The FBI’s annual year-in-review breaks down how 467,000 cyber attacks succeeded in taking consumers and businesses alike for billions of dollars.
The data provided by the FBI each year gives us an unfiltered glimpse into which kinds of attacks were most prevalent, how successful they were, and what was the damage. In their 2019 Internet Crime Report, the latest data provides some insight of where cybercriminals believe “the money is” and, thus, engage in the more lucrative attack types.
According to the report:
- Business Email Compromise (BEC) only represented 5% of all attacks, but netted nearly $1.8 Billion in losses
- Phishing/Vishing/Smishing/Pharming was the number one crime, representing 24% of all attacks
- Spoofing attacks netted over $300 Million in losses
- Of the top 20 crime types (based on total victim loss amount), 17 involved some form of social engineering
It’s evident from this data that email is the medium of choice, providing cybercriminals an unlimited opportunity to scam consumers and businesses using simple to sophisticated social engineering tactics.

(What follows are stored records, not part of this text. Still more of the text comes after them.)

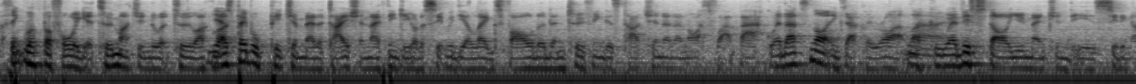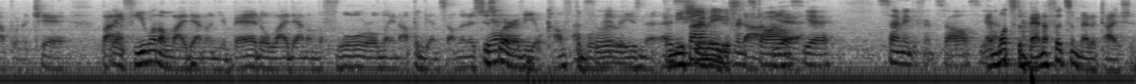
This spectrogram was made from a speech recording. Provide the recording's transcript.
I think what- before we get too much into it too, like Yeah. most people picture meditation, they think you got to sit with your legs folded and two fingers touching and a nice flat back. Where that's not exactly right. Like No. where this style you mentioned is sitting up on a chair. But Yeah. if you want to lay down on your bed or lay down on the floor or lean up against something, it's just Yeah. wherever you're comfortable, Absolutely. really, isn't it? There's so many different start, styles. Yeah. so many different styles. Yeah. And what's the benefits of meditation?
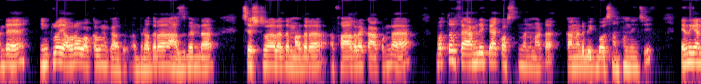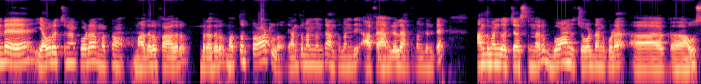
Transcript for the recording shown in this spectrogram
అంటే ఇంట్లో ఎవరో ఒకరిని కాదు. బ్రదరా హస్బెండా సిస్టరా లేదా మదరా ఫాదరా కాకుండా మొత్తం ఫ్యామిలీ ప్యాక్ వస్తుందన్నమాట కన్నడ బిగ్ బాస్ సంబంధించి. ఎందుకంటే ఎవరు వచ్చినా కూడా మొత్తం మదరు ఫాదరు బ్రదరు మొత్తం టోటల్ ఎంతమంది ఉంటే అంతమంది ఆ ఫ్యామిలీలో ఎంతమంది ఉంటే అంతమంది వచ్చేస్తున్నారు. బాగుంది చూడడానికి కూడా. హౌస్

The BEC number is staggering and should be seen as a very large flashing red warning light for every organization. The average scam took about $75,000 – and, while that may not be particularly newsworthy, it’s a material amount of money for most organizations.
User access to email must be done within the context of security; organizations need to educate users with Security Awareness Training so the user work with a sense of vigilance, always interacting with email with a security mindset, lowering the organization’s risk of a successful phishing attack.